Variability at all scales and its effect on the ecosystem - an overview
In many ways, ICES was founded to explore the link between environmental change and ecosystem response. As early as 1890, Otto Pettersson and Gustav Ekman began the process of applied hydrographic monitoring in the Baltic and North Seas, and it was the utility of Pettersson’s scheme that prompted the founding of ICES in 1902. Though these early initiatives were invaluable in establishing a basis for the long-term detection of "change", it required something more for this to develop into the wealth of decade-to-century time-series that today form so much of the focus, interest, and expertise of ICES. That extra stimulus was provided by the large-scale, long-period shifts in ocean climate that have successively worked their way through ICES waters during much of the present century: the "Warming in the North", the "Russell Cycle", the "Great Salinity Anomaly", and the varied effects of the North Atlantic Oscillation (NAO). This paper is built around four case studies which describe the growth of our understanding in contrasting aspects of biophysical change. In the first, we are concerned with the vertical circulation in the sea and the key developments in critical depth theory by which Gran and Braarud and Sverdrup were able to postulate and then demonstrate the seasonal changes which control the spring phytoplankton bloom, before we go on to discuss the "match-mismatch" theory of Cushing by which the interannual variability of "production" is related to the success of fish stocks. The second pair of cases illustrates the dramatic dislocation of ecological distributions that can result when the effects of climatic change spread through the large-scale ocean circulation. Two contrasting examples are discussed: 1) the rise and spread of the West Greenland cod stock and fishery as a wave of warming passed through the Northern Gyre in the middle decades of the 20th century, and 2) the equally dramatic dislocation of the traditional pattern of herring migration in the Nordic Seas in the 1960s- 1990s as extremes of NAO activity forced fundamental changes in the position of the Oceanic Polar Front. The third case study concerns ways in which perturbations of the intermediate-scale flow fie ld might contribute to the success of fish stocks through space-time variations in the loss or retention of larvae. The fourth and final example is reserved for a description of ocean temperature and its variability, both as a key control variable on the success of fish stocks and as a proxy for others. Subtle shifts in the marine climate may have important effects on the ecosystem. To mitigate these or even to be aware of them, our prime requirement is the continuation of our long hydrobiological time-series, and the need to continue these series is the main conclusion of this paper.

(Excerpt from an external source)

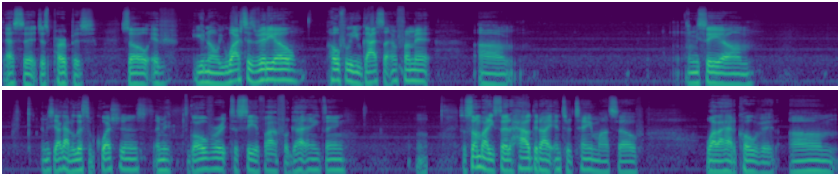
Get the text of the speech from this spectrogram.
that's it. Just purpose. So if you know you watch this video, hopefully you got something from it. Um, let me see. Um, let me see. I got a list of questions. Let me go over it to see if I forgot anything. So somebody said, "How did I entertain myself while I had COVID?" Um,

Article from Marine Science Symposia Vol. 215 - 100 years of science under ICES. To access the remaining articles please click on the keyword "MSS Volume 215".